In 2014, 72% of contract factories rated Partner or better, compared to 59% at the end of 2010.
Learn more about how we are addressing excessive working hours across our supply chain.
In 2014, 100% of footwear and apparel contract manufacturers were introduced to the Higg Index Facilities Social Module
Our products are made in many different countries around the world, some of which have a high risk for labor violations. For this reason, after a factory passes a third-party assessment it is monitored continuously and measured against industry standards and the Brooks Code of Conduct to ensure they meet our values and business standards.
Factories are monitored via third-party assessments according to their risk levels. For example, a supplier that lacks sufficient management systems in health & safety, labor, and human resources will be monitored at least on an annual basis. Those suppliers that have established solid management systems and are in low risk countries are monitored less frequently, generally every other year. Suppliers in high-risk countries are monitored at least once a year, in some cases several times per year.
Our factory rating system reflects our approach in monitoring supplier's compliance to our standards, with the ultimate goal of reaching our Supplier Leadership rating category where our factories have greater ownership over their fair labor programs. At a minimum a factory must achieve a Partner Supplier (Yellow or above) to continue manufacturing Brooks products.
Remediation & Continuous Improvement
Our continuous improvement philosophy is aimed at creating systems that will not only correct the issues found, but will prevent them from occurring in the future. When assessing our factories, we track the results to recognize patterns and systematic failures with the goal of better understanding the issues and being able to direct our efforts to help those who need it most.
Should issues arise in our supply chain, our first course of action is to partner with factory management and workers to determine root causes and devise a continuous improvement plan. We encourage management to take a holistic approach of not only addressing the issues, but also putting systems, policies, and procedures in place to prevent issues from reoccurring. For factories that lack the skills, tools, and knowledge to address the issues, we engage with factory management through training and capacity building.

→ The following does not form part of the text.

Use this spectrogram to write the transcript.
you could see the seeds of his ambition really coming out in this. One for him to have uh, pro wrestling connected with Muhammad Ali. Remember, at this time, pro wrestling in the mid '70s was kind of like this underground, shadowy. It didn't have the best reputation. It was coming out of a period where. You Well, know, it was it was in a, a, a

In factories where Brooks has dedicated production lines we recognize that our purchasing practices, especially during peak periods, can have a negative impact on factory working hours. We are continuing to work cross-functionally within the organization to implement innovative solutions to address footwear capacity planning.

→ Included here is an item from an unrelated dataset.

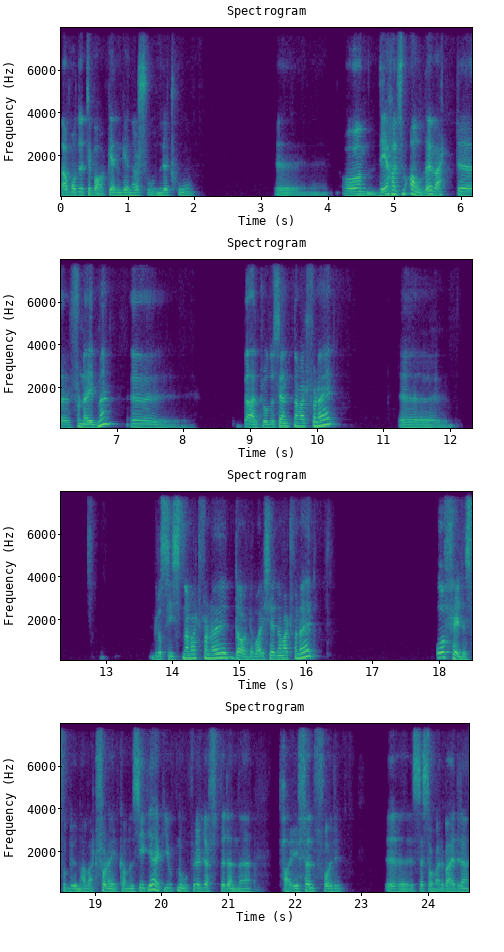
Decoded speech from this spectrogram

Measuring fair labor performance at our contract footwear factories provides an opportunity to create a dialogue around the root cause of compliance gaps and consider opportunities to close them through systems and process improvement. We utilize the Footwear Balanced Scorecard as the platform for dialogue, feeding key outputs from the third-party assessments and the remediation process to discuss performance and continuous improvement. To ensure alignment, Brooks' departmental leaders in Costing, Development, Sourcing, Commercialization, Quality, and Corporate Responsibility meet with factory leadership to conduct a quarterly business review of successes and opportunities for performance improvement in each functional area, for both Brooks and the factory. The factory also completes a reverse scorecard for Brooks' departments on key indicators, ensuring a robust two-way dialogue for our own internal improvement.
Rewarding Good Performance

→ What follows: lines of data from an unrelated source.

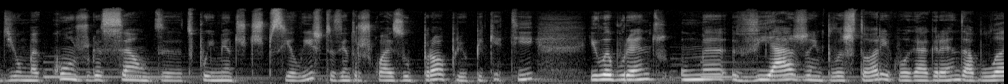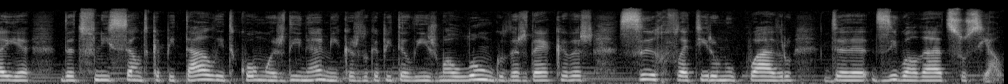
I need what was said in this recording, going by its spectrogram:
de uma conjugação de depoimentos de especialistas, entre os quais o próprio Piketty, elaborando uma viagem pela história com H grande à boleia da definição de capital e de como as dinâmicas do capitalismo ao longo das décadas se refletiram no quadro da desigualdade social.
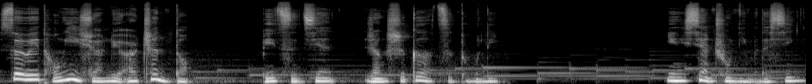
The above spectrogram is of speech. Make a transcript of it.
虽为同一旋律而震动，彼此间仍是各自独立。应献出你们的心，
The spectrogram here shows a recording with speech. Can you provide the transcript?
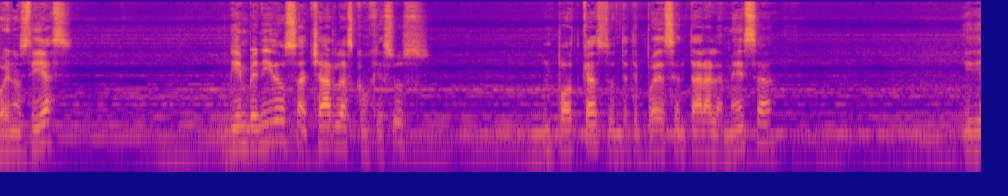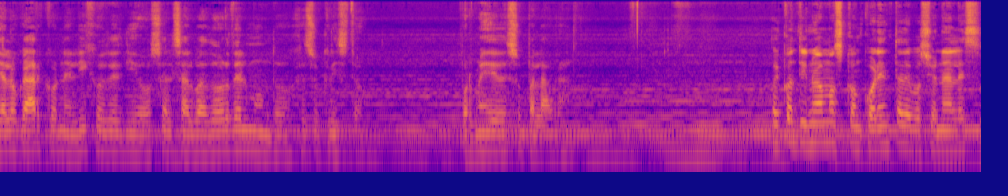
Buenos días. Bienvenidos a Charlas con Jesús, un podcast donde te puedes sentar a la mesa y dialogar con el Hijo de Dios, el Salvador del mundo, Jesucristo, por medio de su palabra. Hoy continuamos con 40 devocionales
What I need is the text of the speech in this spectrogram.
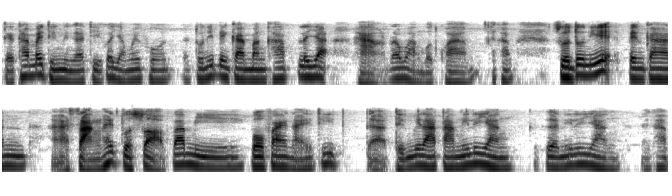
แต่ถ้าไม่ถึงหนึ่งนาทีก็ยังไม่โพสต์ตัวนี้เป็นการบังคับระยะห่างระหว่างบทความนะครับ ส่วนตัวนี้เป็นการสั่งให้ตรวจสอบว่ามีโปรไฟล์ไหนที่ถึงเวลาตามนี้หรือยังเกินนี้หรือยังนะครับ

We are taking concrete steps towards rewarding factories that are doing well and meeting our standards. Once a factory is approved for production, we continue monitoring it and rate them each year on their fair labor performance through the third-party audit process. This score is then fed to the Footwear Balanced Scorecard which includes scores from other business departments on quality, delivery, innovation, and environmental performance. The footwear sourcing managers then use this score to decide how many orders the factory will receive in future seasons. As for apparel, this process is in the works so stay tuned.
Our sourcing strategy is based on forming long-term partnerships with premium suppliers. We work to empower factory management to treat workers well and maintain a safe and healthy workplace. If, however, we find they are not meeting our standards, we do not hesitate to take action. A letter is sent to factory management asking for their commitment in fixing all non-compliance issues. Depending on the issues found, we try to be a good partner by offering training opportunities to help factory management address the problem and put systems in place to prevent it from reoccurring. However, if a factory fails to make progress over a specified period of time, we terminate the business relationship. If we find very serious issues at a factory, such as critical safety or human rights issue, we may immediately end our business relationship.
Higg Index Facilities Social Module
The Higg Index Facilities Social Module is a self-assessment tool that provides a standardized measurement of social impacts across the apparel and footwear industry. The tool offers clear guidance on social impacts in manufacturing, and provides a resource to our contract factories to identify improvement opportunities to help them to own and continuously improve their labor management performance. Although our requirement is an annual update of the Facilities Social Module, our expectation is that contract factories use this tool on an ongoing basis throughout the year to help improve performance.
Brooks' adoption of the Higg Index Facilities Module supports the wider footwear and apparel industry in creating a common language for discussion and action on social responsibility and environmental sustainability that in turn will reduce the assessment and audit burden currently affecting factories across the industry.
Tier 2 Engagement
In 2014 we risk-mapped our entire Tier 2 materials supply chain, and identified the top 30 suppliers and subcontractors to focus on. We began taking steps to introduce them to our program, including site visits and self-assessments to measure compliance to our standards.